Souktel, one of the fastest growing startups in Palestine today, is set to enter a new era with a round of $1 million in investment from Palestine-based venture capital fund Sadara Ventures.
For Sadara, which focuses on technology ventures and is backed by a slew of investors that include Google Foundation, Cisco, the Soros Economic Development Fund, the Skoll Foundation, AOL founder Steve Case, and the European Investment Bank, investment in Ramallah-based Souktel is a natural step.
The startup has been boosting job creation in Palestine via its “Job Match” SMS platform since 2006, while exporting Job Match and its community support service “AidLink” to the entire Middle East, North Africa, and sub-Saharan Africa. As it continues to partner with organizations like Save the Children, UNESCO, Al-Jazeera, Mercy Corps, Education Development Center, CHF International, and UNICEF, on projects from Gaza to Darfur to Iraq, Souktel has undoubtedly grown from being a local darling to a regional force.
Across the Middle East, where internet penetration across the board hovers around 40%, slightly above the world average of 34%, according to Internet World Stats, a focus on SMS has allowed Souktel to connect communities where 3G is either not available or not consistent. In Africa, where internet penetration approaches only 16%, the need for SMS platforms to connect aid organizations with local populations is even more pressing.
Here, Souktel’s advantage in serving the market is the flexibility of its technology. “The nice thing about the platform is its diversity,” says co-founder and team leader Jacob Korenblum. At its essence, “it matches people who are looking for something to people who are providing a service,” making it adaptable to any market need. In Morocco, for example, Souktel has launched a service that connects the Ministry of Agriculture to local farmers, to inform them of crop prices and disseminate irrigation information.

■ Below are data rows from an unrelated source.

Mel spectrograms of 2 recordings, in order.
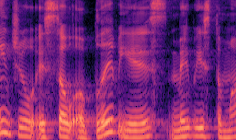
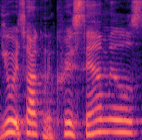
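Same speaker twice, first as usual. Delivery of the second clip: mock shocked, high-pitched scream; 6 semitones higher than usual. Retelling a reality show argument, imitating a cast member screaming. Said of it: "Wendy's over here screaming".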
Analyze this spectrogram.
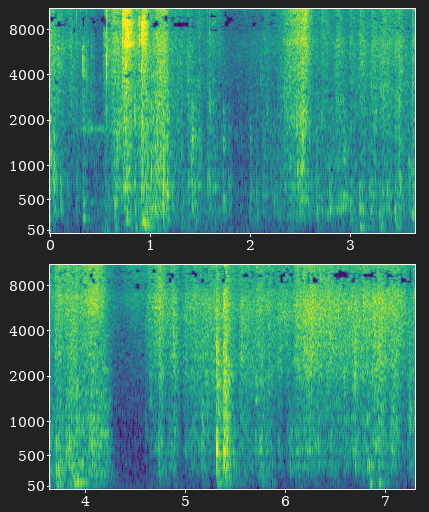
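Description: Bubble wrap and cardboard packaging being handled, quiet crinkling and rustling with scattered light knocks.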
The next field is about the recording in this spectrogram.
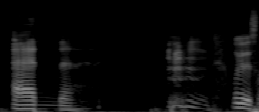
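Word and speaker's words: н: But in fact, it's the letter N, as in the English word note.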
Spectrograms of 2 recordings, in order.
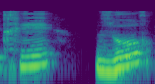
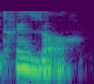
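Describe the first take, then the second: First: Trésor read slowly with a closed é, tré-sor; wrong reading. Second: Trésor said with an open è, trè-sor; open sound. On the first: Teacher shows a child the mistaken first reading, slowly. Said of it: "ce n'est pas comme ça qu'on le dit". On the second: Teacher shows a child the right open vowel. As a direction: say trésor with the first vowel opened. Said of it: "qu'on ouvre, on dit trésor". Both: Shown as a demonstration.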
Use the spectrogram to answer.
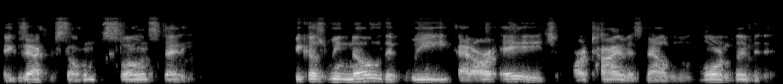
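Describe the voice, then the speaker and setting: A man's voice: on the low side, fairly even intonation, measured pace, slightly rough, dry recording, rough recording. A man in his thirties hosting a casual live chat, rambling and swearing freely. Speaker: host.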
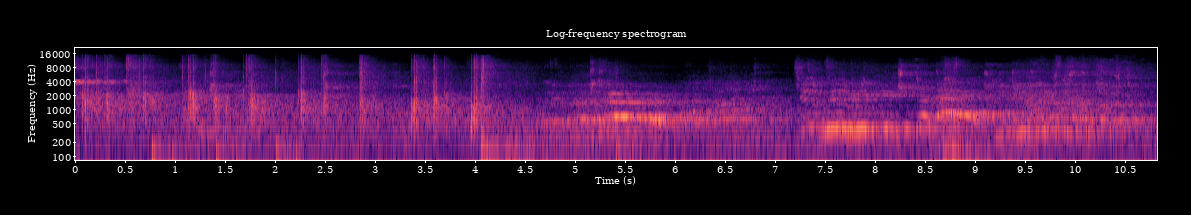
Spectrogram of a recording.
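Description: A volleyball smacking in an echoing gymnasium: a quick, irregular run of sharp slaps with the strongest hit about four seconds in. After that, players' voices call out.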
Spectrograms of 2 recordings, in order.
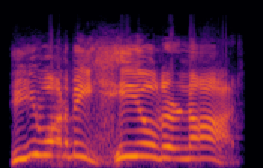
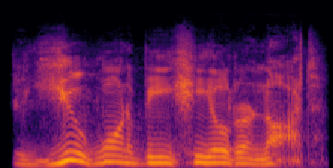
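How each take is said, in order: First: Forceful demand. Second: Low, stern, firm question. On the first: Shown as a demonstration. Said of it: "That's the manner in which it's written". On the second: Retold or imitated. Jesus asking the lame man, low and stern. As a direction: ask it flatly, like a demand for an answer. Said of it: "Jesus said in a stern voice".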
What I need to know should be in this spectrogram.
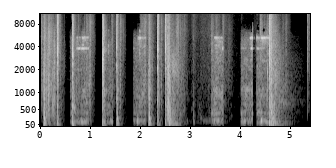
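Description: Sharp sword blows land in quick succession.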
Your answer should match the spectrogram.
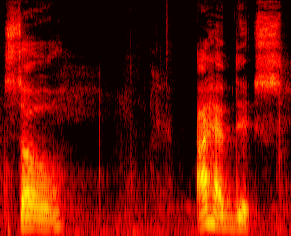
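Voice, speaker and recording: A young woman vlogger who stutters, talking haltingly to her viewers with many pauses and restarts, calling them y'all. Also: lowish voice, husky. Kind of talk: personal vlog, talking to viewers.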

Interestingly, with Sadara’s investment, Souktel now plans to expand beyond SMS, launching a “slew of smartphone apps” in the next year, first for Android and iOS. It’s a strategic move in a region that boasts countries with some of the highest smartphone penetration rates in the world- the UAE and Saudi Arabia clock in at 62% and 60%, respectively, as compared to 44% in the U.S., according to Google. “We're seeing a real diversity in terms of the way people use their phones, and we want to offer them the maximum amount of choice,” says Korenblum.
Even in markets with lower penetration rates, smartphone use is influential; in Egypt, 41% of smartphone owners have a made a purchase on their mobile device, while 80% make purchases once a month or more, making it the most engaged of any country that participated in Google’s survey.
While Souktel is looking to take make its services platform-agnostic, essentially, the region’s growing smartphone use doesn’t obviate the need for SMS platforms. After all, says Korenblum, a recent Pew Center Study found that the top two functions U.S. adults use their cellphones for are 1) taking photos and 2) sending SMS messages. SMS, which just celebrated its 20th birthday, won’t be obsolete anytime soon.
So Souktel won’t abandon its primary services, but will simply expand to match consumption trends. It will also be looking to expand beyond the 16 markets that it currently serves, to reach further into local communities. In Egypt, the platform will be launching larger scale job information services in the new year.
The investment round also serves as a benchmark for the growth of the Palestinian IT sector, says Sadara Founding General Partner Saed Nashef. “As our second investment, this provides further indication that the tech entrepreneurial sector in Palestine is starting to produce attractive investment targets. Souktel’s track record has been very impressive, and they've already built significant assets that lay great foundations to take their company to the next stage. We’re really excited about helping them continue their great work."
When it comes to potential synergies between Sadara’s first portfolio company, Yamsafer, and Souktel, no mutual benefits or projects are immediate obvious, says Nashef, but of course it “could happen in the future.”
Meanwhile, Souktel will continue to facilitate opportunities for its users, says Korenblum. “Our primary passion is enabling employment and economic growth. Linking people with job opportunities in their own markets is an expertise we'll continue to develop.”